It is something we do every day — consciously and unconsciously. It can happen multiple times in an hour. This something is a long, extended breath that releases some kind of an emotion. It is called a sigh.
The emotions that are expressed in a sigh range from sorrow to sadness and from weariness to relief, just to name a few. Sighs occur when we need to release pressure of some kind. Sighs also happen when there are no words. Sighs also can indicate a sense of futility and finality.
How much do you find yourself sighing in the course of a day? As priests we no doubt sigh much as we minister to others. If it is not our sighs, then it is the sighs of those to whom we minister.
What do you do with your sighs? How do you handle all the sighs of those whom you encounter in ministry? In this month of May, as we honor our Blessed Virgin Mary, we are invited to take our sighs to her. The Salve Regina, which we pray at night prayer or at the conclusion of the Rosary, acknowledges our sighs. We pray to our Mother of Mercy, who is “our life, our sweetness and our hope.” In this beautiful, prayerful hymn we say, “To thee we cry poor banished children of Eve, to thee do we send up our sighs mourning and weeping in the valley of tears.”
What sighs do you feel a need to bring to our Blessed Lady? Perhaps it is the sigh of exhaustion having ministered all day and even into the night without a break. Perhaps it is the sigh of grief from dealing with death. Perhaps it is the sigh of frustration from facing conflict and difficulty in the parish. Perhaps it is the sigh of anxiety, worrying about what else can go wrong. Perhaps it is the sigh of disillusionment coming from our expectations not being realized. Perhaps it is the sigh of disappointment knowing that even after all of our best efforts we have fallen short. Perhaps it is the sigh of powerlessness in which we know not what to do. Perhaps it is the sigh of anger. Or maybe it is a simple sigh of relief, trusting that the work is done and all is fine.
While the reasons for all sighs are different, nonetheless they all have a way of helping us to pause, express an emotion and then let go. Inside every sigh is the mark of our humanity. It is human to sigh. But these sighs can become prayers as we bring them to Mary. As a woman of sorrow and joy, Mary can identify with our sighs. What is more, Mary as the mother of priests empathizes with our sighs so well. Just as she kneels at the foot of Jesus’ cross, she is there at our own personal experiences of Calvary to support us and protect us. Above all, she takes these sighs to Jesus, who is always there to walk with us and even, if need be, carry us in our sighs.

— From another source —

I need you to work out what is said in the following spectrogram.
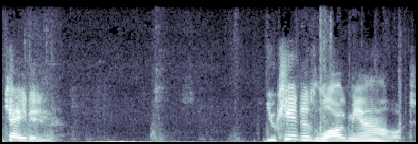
Caden. You can't just log me out.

In the diocese of which I am a priest, it is our custom at the conclusion of the funeral of a priest or their parents for all of the priests present to gather and sing the Salve Regina. The sound of priests singing together this traditional hymn is so moving. But the message behind the words is even more inspiring as we ask Mary, as our advocate, to “turn toward us” and to show us, after our earthly journey, the face of Christ.
Indeed, Mary is always there to “turn toward us.” We must never leave her behind, for as Pope Francis said at the 2017 Chrism Mass, “Without the Madonna, we can’t go forward in our priesthood!” May we never hesitate as God’s servant leaders to turn to Mary and give her our sighs so that we can continue to move forward in our priesthood.
FATHER DAVID J. BONNAR, editor of The Priest, is a pastor of 13 years in the Diocese of Pittsburgh, where he has served in numerous roles. To share your thoughts on this column or any others, follow The Priest on Twitter @PriestMagazine and like us on Facebook.